→ **ABOUT THIS TASK**: From the line that has "Speech in this spectrogram should" down to the last line of the data below, set down every line exactly, but none of the pictures.
================================
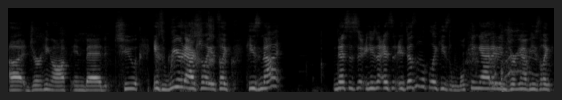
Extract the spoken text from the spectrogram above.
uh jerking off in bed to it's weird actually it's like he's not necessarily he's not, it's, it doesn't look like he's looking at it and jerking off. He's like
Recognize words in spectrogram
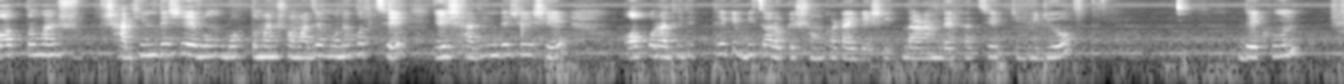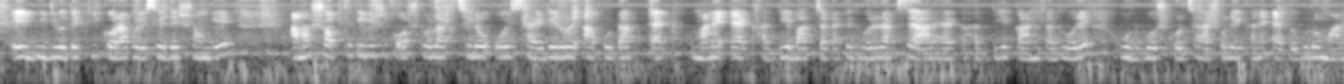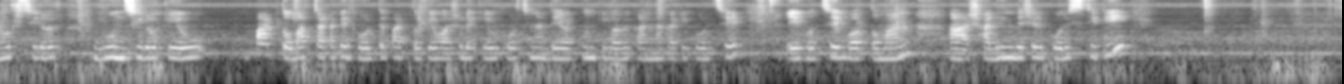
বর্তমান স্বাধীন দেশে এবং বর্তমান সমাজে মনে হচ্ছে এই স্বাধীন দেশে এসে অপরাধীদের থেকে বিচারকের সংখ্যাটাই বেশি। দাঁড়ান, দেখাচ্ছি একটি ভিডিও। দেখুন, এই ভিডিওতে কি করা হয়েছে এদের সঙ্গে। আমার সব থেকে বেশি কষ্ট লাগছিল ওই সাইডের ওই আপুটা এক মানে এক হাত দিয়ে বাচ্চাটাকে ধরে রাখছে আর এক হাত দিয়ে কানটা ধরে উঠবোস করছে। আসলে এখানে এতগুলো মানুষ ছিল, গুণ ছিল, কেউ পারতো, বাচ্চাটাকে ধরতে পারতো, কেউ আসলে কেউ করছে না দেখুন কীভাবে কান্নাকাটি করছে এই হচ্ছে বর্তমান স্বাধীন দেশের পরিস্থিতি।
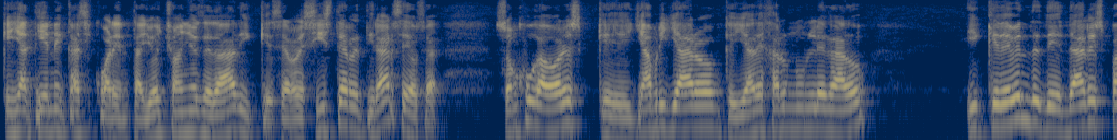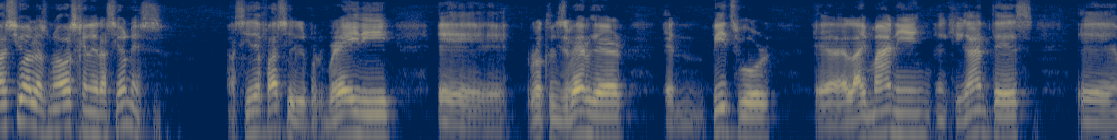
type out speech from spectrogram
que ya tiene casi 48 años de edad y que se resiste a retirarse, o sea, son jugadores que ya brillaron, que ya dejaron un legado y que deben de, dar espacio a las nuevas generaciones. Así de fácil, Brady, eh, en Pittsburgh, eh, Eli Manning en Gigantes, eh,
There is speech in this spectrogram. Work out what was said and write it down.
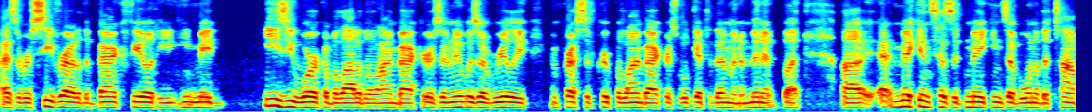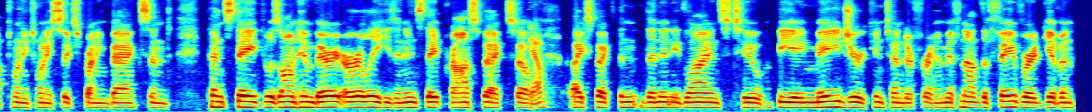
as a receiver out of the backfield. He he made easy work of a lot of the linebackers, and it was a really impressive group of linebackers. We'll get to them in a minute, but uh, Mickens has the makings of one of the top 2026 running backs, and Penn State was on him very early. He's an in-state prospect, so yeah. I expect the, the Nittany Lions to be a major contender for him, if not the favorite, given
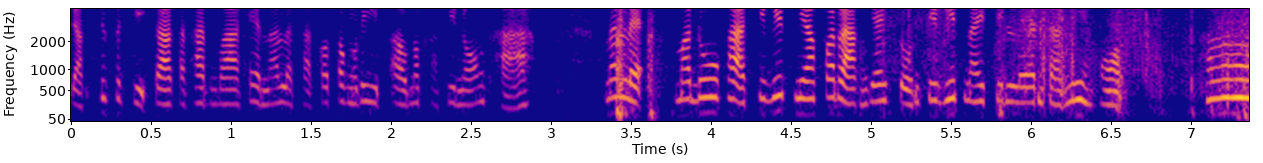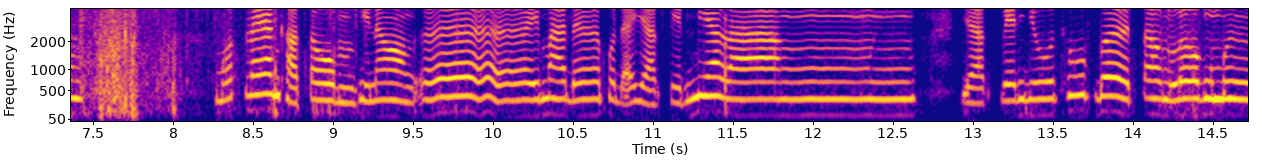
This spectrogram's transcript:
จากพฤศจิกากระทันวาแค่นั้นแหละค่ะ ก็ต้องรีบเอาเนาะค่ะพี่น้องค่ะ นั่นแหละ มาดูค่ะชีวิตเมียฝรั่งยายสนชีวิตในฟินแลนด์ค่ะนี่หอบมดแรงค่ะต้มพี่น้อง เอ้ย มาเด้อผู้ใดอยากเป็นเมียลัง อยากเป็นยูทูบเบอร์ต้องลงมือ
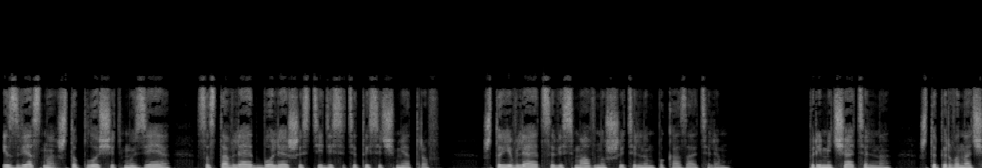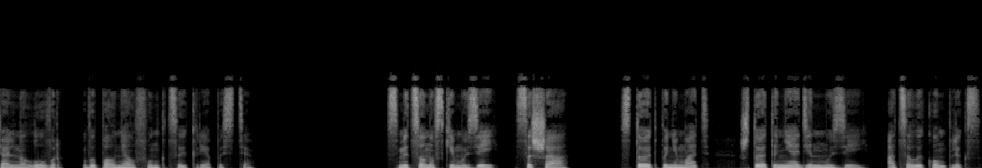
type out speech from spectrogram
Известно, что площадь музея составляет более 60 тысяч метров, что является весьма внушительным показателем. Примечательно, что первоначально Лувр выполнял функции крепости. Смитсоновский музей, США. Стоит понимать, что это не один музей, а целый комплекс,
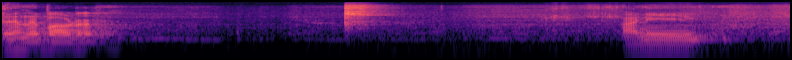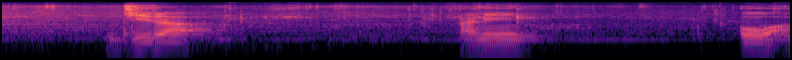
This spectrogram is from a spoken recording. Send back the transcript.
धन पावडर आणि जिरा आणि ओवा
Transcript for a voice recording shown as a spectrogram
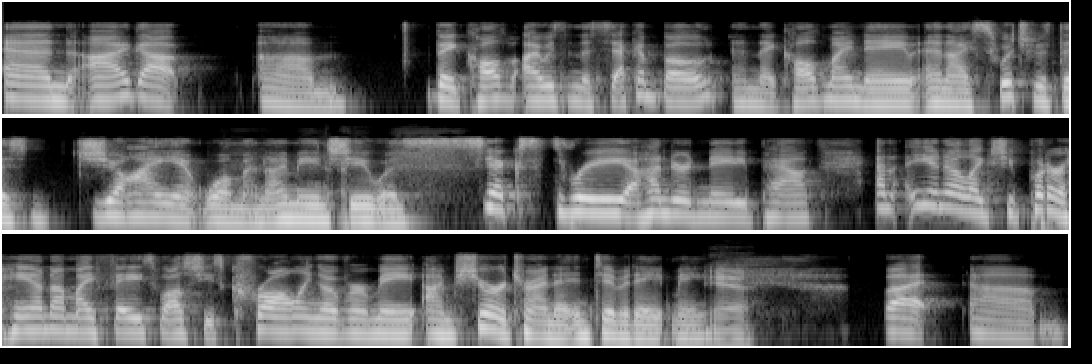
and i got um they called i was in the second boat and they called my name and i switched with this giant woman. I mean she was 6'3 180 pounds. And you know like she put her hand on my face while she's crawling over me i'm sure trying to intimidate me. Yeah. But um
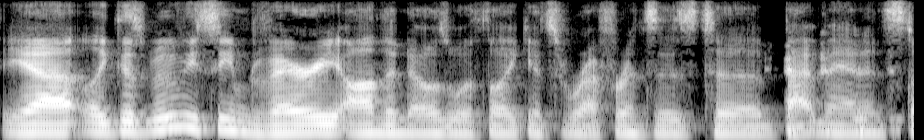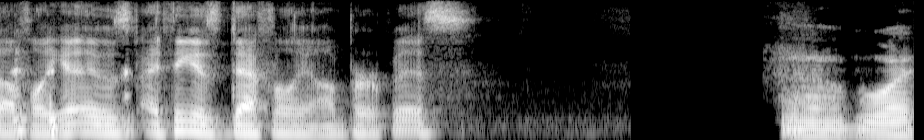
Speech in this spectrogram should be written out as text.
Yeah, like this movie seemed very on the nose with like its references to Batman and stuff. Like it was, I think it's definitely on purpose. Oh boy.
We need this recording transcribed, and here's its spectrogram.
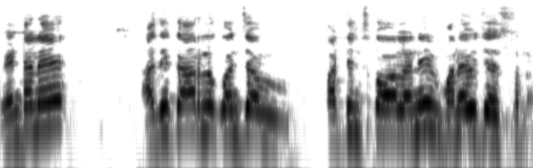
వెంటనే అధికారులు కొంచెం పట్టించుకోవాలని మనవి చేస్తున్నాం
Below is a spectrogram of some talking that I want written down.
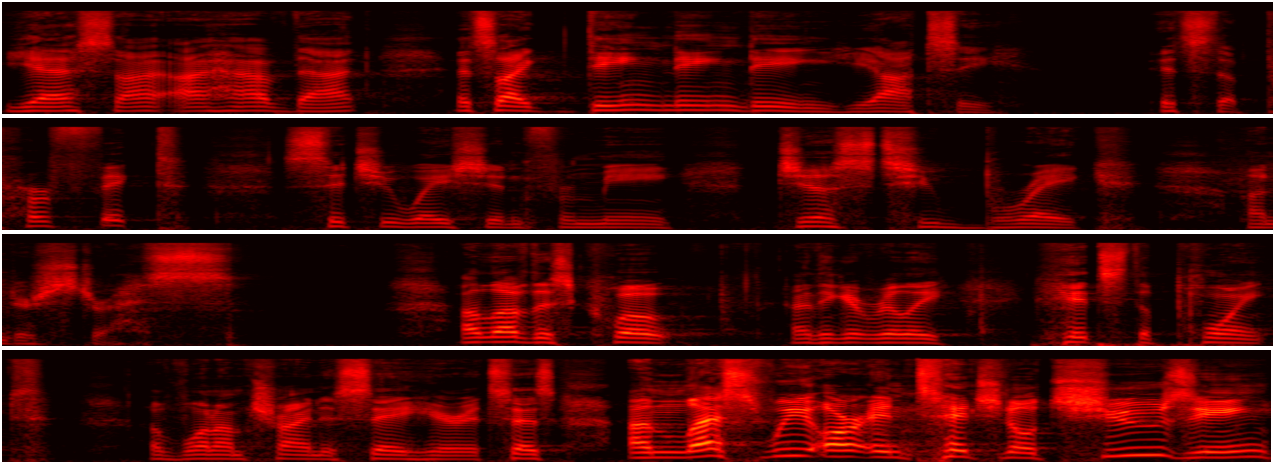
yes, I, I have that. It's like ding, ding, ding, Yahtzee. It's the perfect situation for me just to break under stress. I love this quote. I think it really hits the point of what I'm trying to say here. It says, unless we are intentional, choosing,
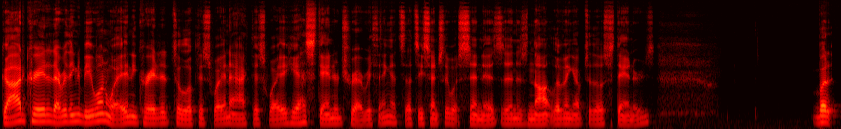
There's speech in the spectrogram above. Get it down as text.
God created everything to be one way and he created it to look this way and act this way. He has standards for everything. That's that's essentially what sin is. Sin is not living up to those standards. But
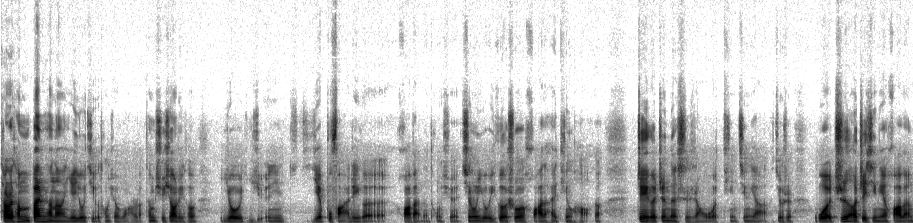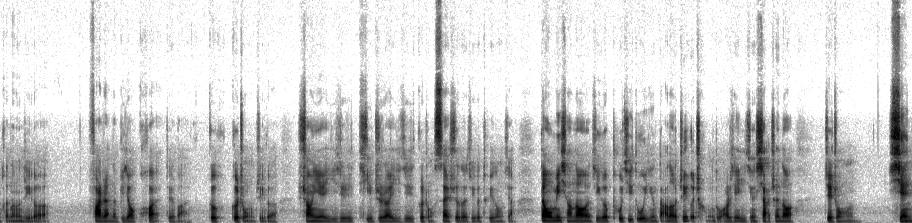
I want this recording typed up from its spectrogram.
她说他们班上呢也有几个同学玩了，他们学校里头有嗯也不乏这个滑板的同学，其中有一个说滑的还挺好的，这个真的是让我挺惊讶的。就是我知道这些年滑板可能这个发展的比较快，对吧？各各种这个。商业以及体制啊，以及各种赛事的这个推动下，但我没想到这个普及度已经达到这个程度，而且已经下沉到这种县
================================
→ **FINISHED EXERCISE**:
Speech in this spectrogram should be written out as text.
Yeah, like this movie seemed very on the nose with like its references to Batman and stuff. Like it was, I think it's definitely on purpose. Oh boy.
We need this recording transcribed, and here's its spectrogram.
వెంటనే అధికారులు కొంచెం పట్టించుకోవాలని మనవి చేస్తున్నాం
Below is a spectrogram of some talking that I want written down.
yes, I, I have that. It's like ding, ding, ding, Yahtzee. It's the perfect situation for me just to break under stress. I love this quote. I think it really hits the point of what I'm trying to say here. It says, unless we are intentional, choosing,
There's speech in the spectrogram above. Get it down as text.
God created everything to be one way and he created it to look this way and act this way. He has standards for everything. That's that's essentially what sin is. Sin is not living up to those standards. But
I want this recording typed up from its spectrogram.
她说他们班上呢也有几个同学玩了，他们学校里头有嗯也不乏这个滑板的同学，其中有一个说滑的还挺好的，这个真的是让我挺惊讶的。就是我知道这些年滑板可能这个发展的比较快，对吧？各各种这个。商业以及体制啊，以及各种赛事的这个推动下，但我没想到这个普及度已经达到这个程度，而且已经下沉到这种县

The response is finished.